Today we have a guest post from Chelle, who blogs at Unique and Chic and we’re talking about preparing for a c-section.
My first birth wasn’t the fantastic earth mother experience that I had thought it would be so when I found out I was pregnant nearly 4 years later my first thoughts were how I would choose to have the birth pan out this time.
Having been open about my decision with family and friends the first thing I felt the need to do was justify why that was my only option. It felt to me that I would get a lot of negative feedback and I planned my response articulately – a speech ready just in case. Planned c-sections get a lot of stick as people assume you are ‘too posh to push’ but the emotion and decision isn’t one to be taken lightly. There is a lot of planning and extra recovery time involved.
Here is what I did when planning an elective section.
I spoke to my midwife early on. I explained the situation, why I wanted a section and that I had researched the risks and benefits to me and my body. Speaking to your midwife about any birth plan early on and your reasoning behind it leads to more support. It really does make a difference to have this support early on.
Attend a birth options clinic. No matter how decided you are on having a planned section it is really helpful to go and speak at a birth options session. The birth option clinic is there to support your decision but also support you. I was offered a birth stories session but I had already done this at 18 months post birth. It is really helpful to talk through any traumatic birth experience and see the actual timeline of previous births to help your mental state of mind. It’s not there to push you into making another decision but to help you clear your head ready for birth and make sure you have all the help you need.
Don’t google. Instead, search on youtube. I was advised to look at natural c-sections on your tube- my word I cried at these. They were amazing – not like my emergency section. Calming, involved and just beautiful. There is a big difference between emergency and planned.
Be prepared with questions. We wanted music, skin to skin, daddy to cut the cord. All of this can be discussed at your pre-op.
Have support for when you come home. A section is major abdominal surgery. You won’t be up and about quickly and you will need to take things slow.
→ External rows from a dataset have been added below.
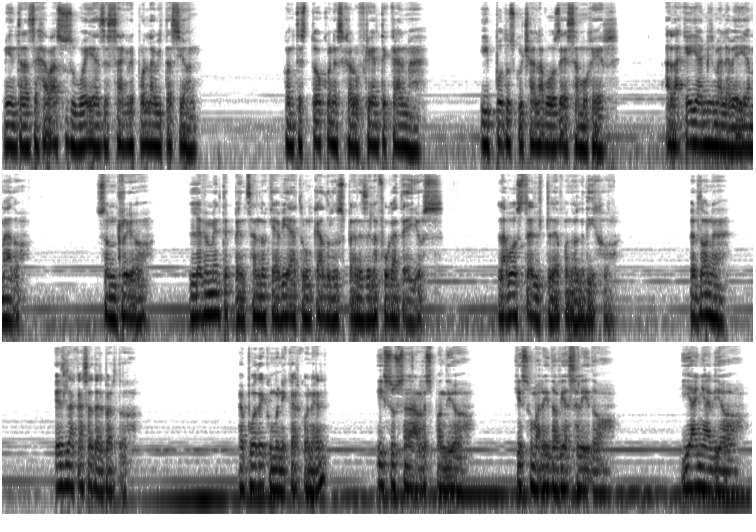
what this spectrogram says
mientras dejaba sus huellas de sangre por la habitación. Contestó con escalofriante calma y pudo escuchar la voz de esa mujer, a la que ella misma le había llamado. Sonrió, levemente pensando que había truncado los planes de la fuga de ellos. La voz del teléfono le dijo, Perdona, es la casa de Alberto. ¿Me puede comunicar con él? Y Susana respondió que su marido había salido y añadió,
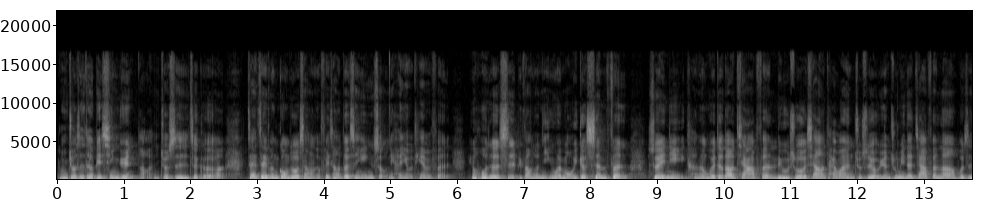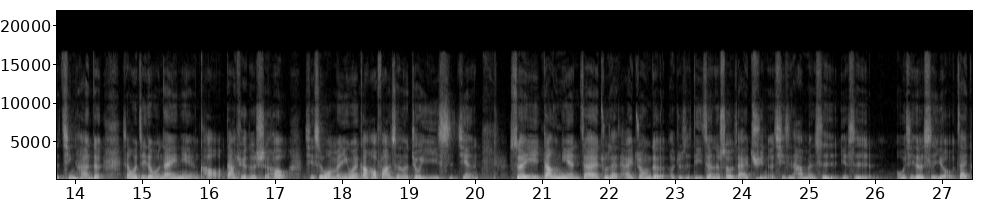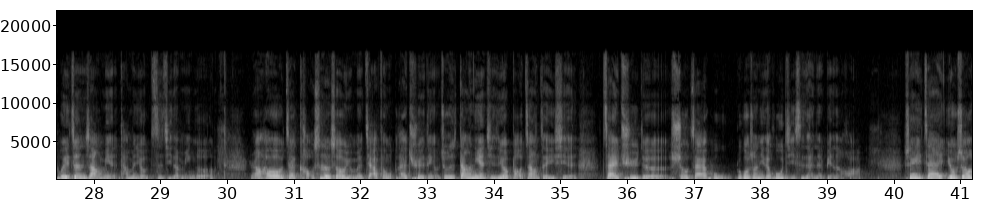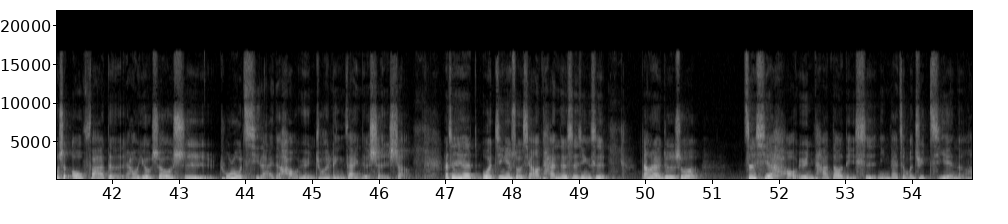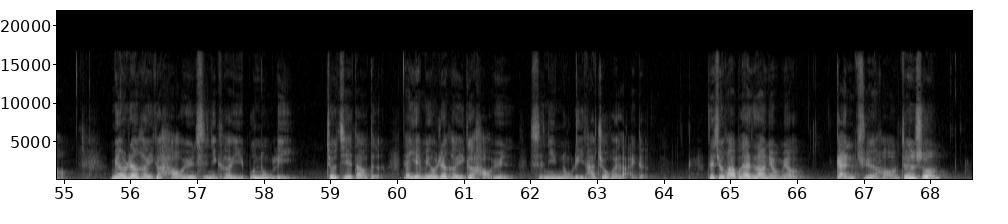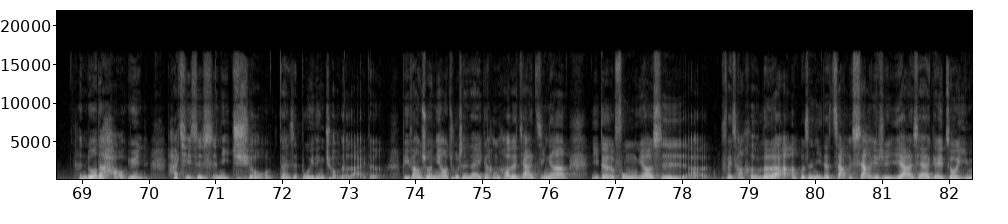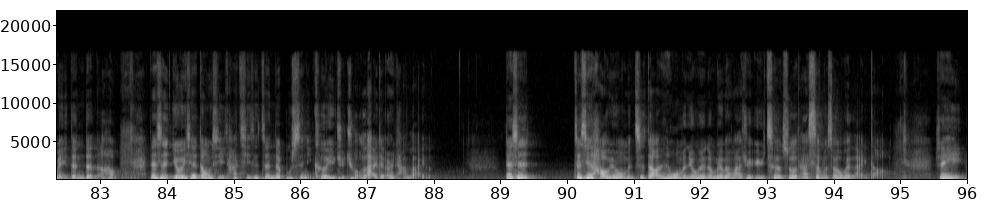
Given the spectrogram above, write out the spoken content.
你就是特别幸运啊，你就是这个在这份工作上呢非常得心应手，你很有天分。又或者是比方说，你因为某一个身份，所以你可能会得到加分。例如说，像台湾就是有原住民的加分啦，或者是清寒的。像我记得我那一年考大学的时候，其实我们因为刚好发生了九一一事件，所以当年在住在台中的呃，就是地震的受灾区呢，其实他们是也是。我记得是有在推甄上面，他们有自己的名额，然后在考试的时候有没有加分，我不太确定。就是当年其实有保障这一些灾区的受灾户，如果说你的户籍是在那边的话，所以在有时候是偶发的，然后有时候是突如其来的好运就会临在你的身上。那这些我今天所想要谈的事情是，当然就是说这些好运它到底是你应该怎么去接呢？哈。没有任何一个好运是你可以不努力就接到的，但也没有任何一个好运是你努力它就会来的。这句话不太知道你有没有感觉哈？就是说。很多的好运，它其实是你求，但是不一定求得来的。比方说，你要出生在一个很好的家境啊，你的父母要是呃非常和乐啊，或是你的长相也许呀，现在可以做医美等等啊哈。但是有一些东西，它其实真的不是你刻意去求来的，而它来了。但是这些好运我们知道，但是我们永远都没有办法去预测说它什么时候会来到。所以，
My partner took 4 weeks off to help me with recovery and both my sister and sister in law have taken time off to help with home life and a vibrant pre-schooler.
Finally and this is important. A plan is never a plan when a baby is involved.
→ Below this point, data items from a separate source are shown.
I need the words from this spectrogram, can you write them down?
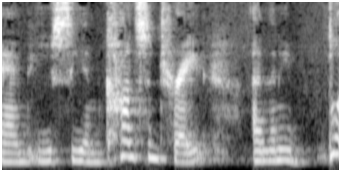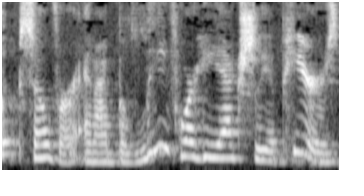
and you see him concentrate, and then he blips over. And I believe where he actually appears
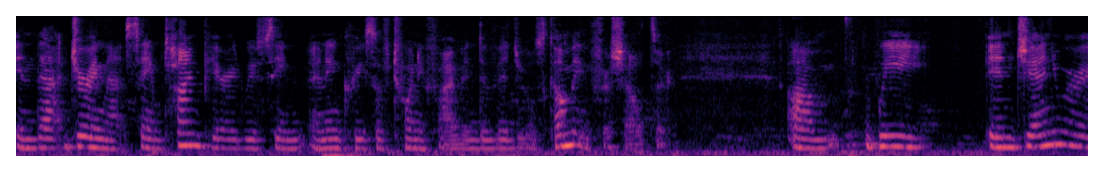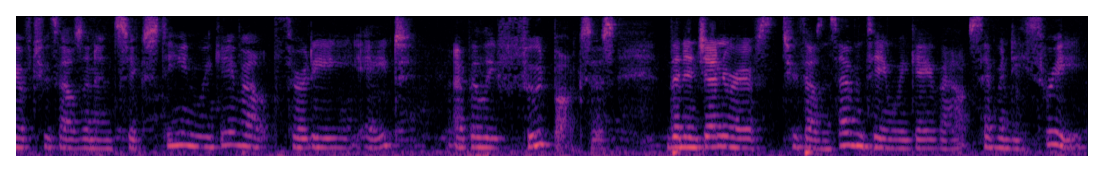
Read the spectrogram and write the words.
in that during that same time period, we've seen an increase of 25 individuals coming for shelter. Um, we in January of 2016, we gave out 38, I believe, food boxes. Then in January of 2017, we gave out 73.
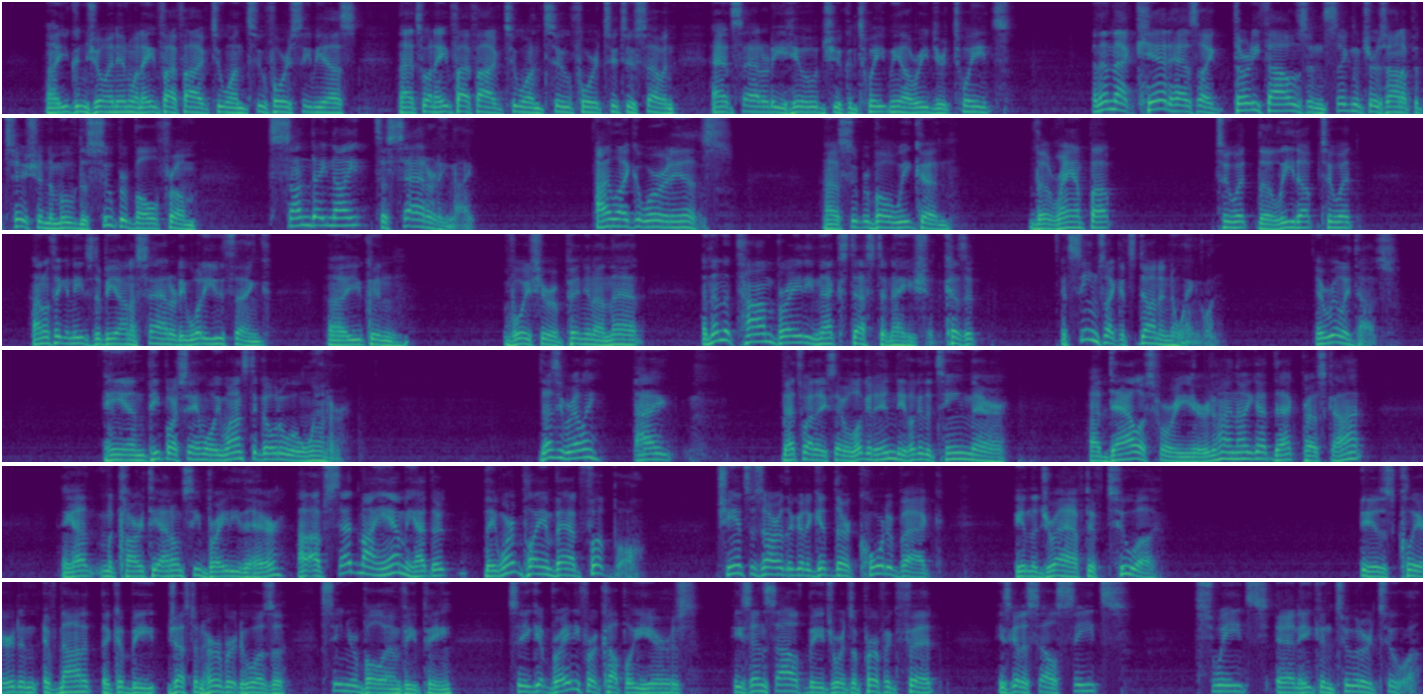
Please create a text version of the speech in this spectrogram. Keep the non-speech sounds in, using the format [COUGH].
Uh, you can join in 1 855 212 cbs That's 1 855 212 4227. At Saturday Huge. You can tweet me. I'll read your tweets. And then that kid has like 30,000 signatures on a petition to move the Super Bowl from Sunday night to Saturday night. I like it where it is. Uh, Super Bowl weekend, the ramp up to it, the lead up to it. I don't think it needs to be on a Saturday. What do you think? Uh, you can voice your opinion on that. And then the Tom Brady next destination, because it it seems like it's done in New England. It really does. And people are saying, well, he wants to go to a winner. Does he really? I. That's why they say, well, look at Indy, look at the team there. Uh, Dallas for a year. I know you got Dak Prescott. You got McCarthy. I don't see Brady there. I've said Miami. They weren't playing bad football. Chances are they're going to get their quarterback in the draft if Tua is cleared, and if not, it, it could be Justin Herbert, who was a Senior Bowl MVP. So you get Brady for a couple years. He's in South Beach, where it's a perfect fit. He's going to sell seats, suites, and he can tutor Tua.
It turned out my little man wanted to arrive early. After being admitted to hospital several times during my pregnancy my little guy tried to come at 35 weeks and then arrived at 36 weeks. 4 weeks earlier than due date and 3 weeks earlier than our elective section date. Be prepared that what baby wants baby gets. I was thought to be 8cm dilated when I was admitted to the delivery suite. I was encouraged to try for a vaginal birth and did but ended up with an emergency section in the end. If this happens you will be offered a bail out as my doctor and midwife put it.
Don’t be afraid to change your mind. If you do, thats cool. If you don’t thats cool too. My second emergency section was much more like a planned section as we were more prepared. Having a surgery team sing along to XTC made for an amazing birth experience and made me much more relaxed.
Most importantly, in all the planning make sure you feel confident and informed. Ask other mums who have made and experienced your decision. I found a great support on twitter and it made me feel at ease with my decision as your should with yours